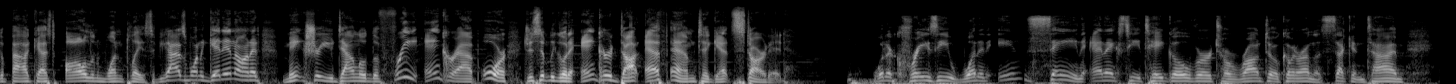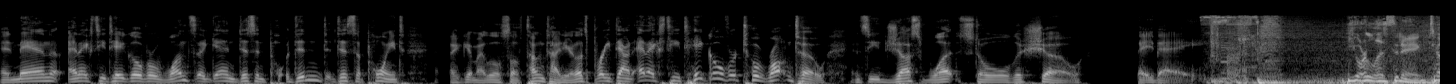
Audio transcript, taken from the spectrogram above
a podcast all in one place. If you guys want to get in on it, make sure you download the free Anchor app or just simply go to anchor.fm to get started. What a crazy, what an insane NXT takeover. Toronto coming around the second time. And man, NXT takeover once again disapp- didn't disappoint. I get my little self tongue tied here. Let's break down NXT takeover Toronto and see just what stole the show. Baby. You're listening to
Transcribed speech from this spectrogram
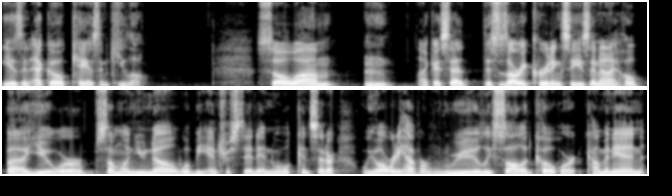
E as in Echo, K as in Kilo. So, um, like I said, this is our recruiting season, and I hope uh, you or someone you know will be interested and will consider. We already have a really solid cohort coming in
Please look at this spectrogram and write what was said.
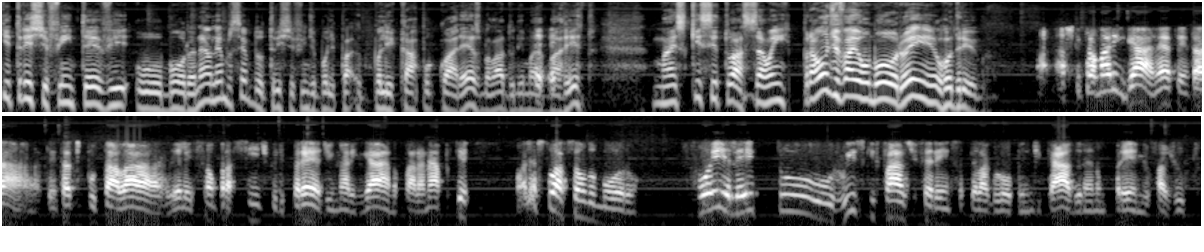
que triste fim teve o Moro, né? Eu lembro sempre do triste fim de Policarpo Quaresma, lá do Lima Barreto. Mas que situação, hein? Para onde vai o Moro, hein, Rodrigo? Acho que para Maringá, né? Tentar, tentar disputar lá a eleição para síndico de prédio em Maringá, no Paraná, porque olha a situação do Moro. Foi eleito o juiz que faz diferença pela Globo, indicado né, num prêmio fajuto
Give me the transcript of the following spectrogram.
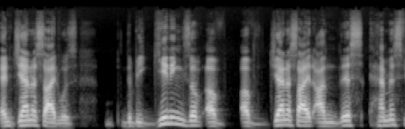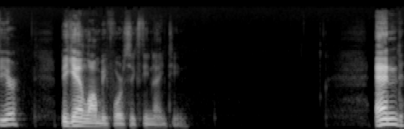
And genocide was the beginnings of, of, of genocide on this hemisphere began long before 1619. And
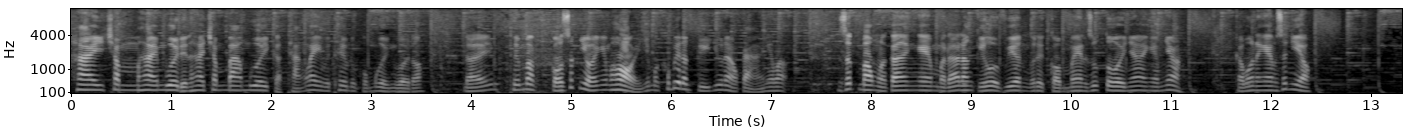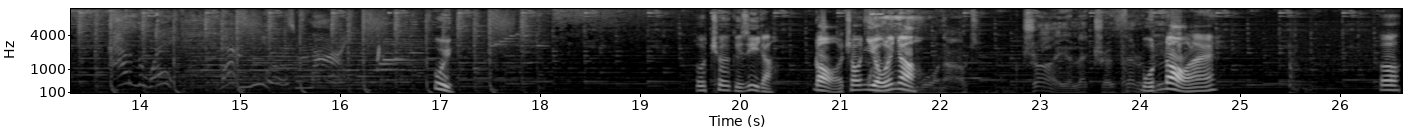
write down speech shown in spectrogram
220 đến 230 cả tháng nay mới thêm được có 10 người đó Đấy, thế mà có rất nhiều anh em hỏi nhưng mà không biết đăng ký như nào cả anh em ạ. Rất mong là các anh em mà đã đăng ký hội viên có thể comment giúp tôi nhá anh em nhá. Cảm ơn anh em rất nhiều. Ui. Ô chơi cái gì nhở? Đỏ cho nhiều đấy nhở? Bốn đỏ này Ơ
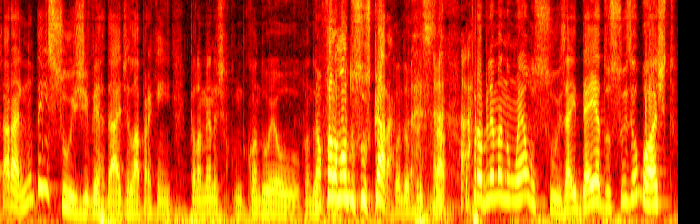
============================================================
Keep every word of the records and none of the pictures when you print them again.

→ Output of the task:
Audio transcript, taken from the spectrogram above
a podcast all in one place. If you guys want to get in on it, make sure you download the free Anchor app or just simply go to anchor.fm to get started. What a crazy, what an insane NXT takeover. Toronto coming around the second time. And man, NXT takeover once again disapp- didn't disappoint. I get my little self tongue tied here. Let's break down NXT takeover Toronto and see just what stole the show. Baby. You're listening to
Transcribed speech from this spectrogram
E as in Echo, K as in Kilo. So, um, like I said, this is our recruiting season, and I hope uh, you or someone you know will be interested and will consider. We already have a really solid cohort coming in
Please look at this spectrogram and write what was said.
que triste fim teve o Moro, né? Eu lembro sempre do triste fim de Policarpo Quaresma, lá do Lima Barreto. Mas que situação, hein? Para onde vai o Moro, hein, Rodrigo? Acho que para Maringá, né? Tentar, tentar disputar lá a eleição para síndico de prédio em Maringá, no Paraná, porque olha a situação do Moro. Foi eleito o juiz que faz diferença pela Globo, indicado né, num prêmio fajuto
Give me the transcript of the following spectrogram.
And genocide was the beginnings of, of, of genocide on this hemisphere began long before 1619. And
write down speech shown in spectrogram
220 đến 230 cả tháng nay mới thêm được có 10 người đó Đấy, thế mà có rất nhiều anh em hỏi nhưng mà không biết đăng ký như nào cả anh em ạ. Rất mong là các anh em mà đã đăng ký hội viên có thể comment giúp tôi nhá anh em nhá. Cảm ơn anh em rất nhiều. Ui. Ô chơi cái gì nhở? Đỏ cho nhiều đấy nhở? Bốn đỏ này Ơ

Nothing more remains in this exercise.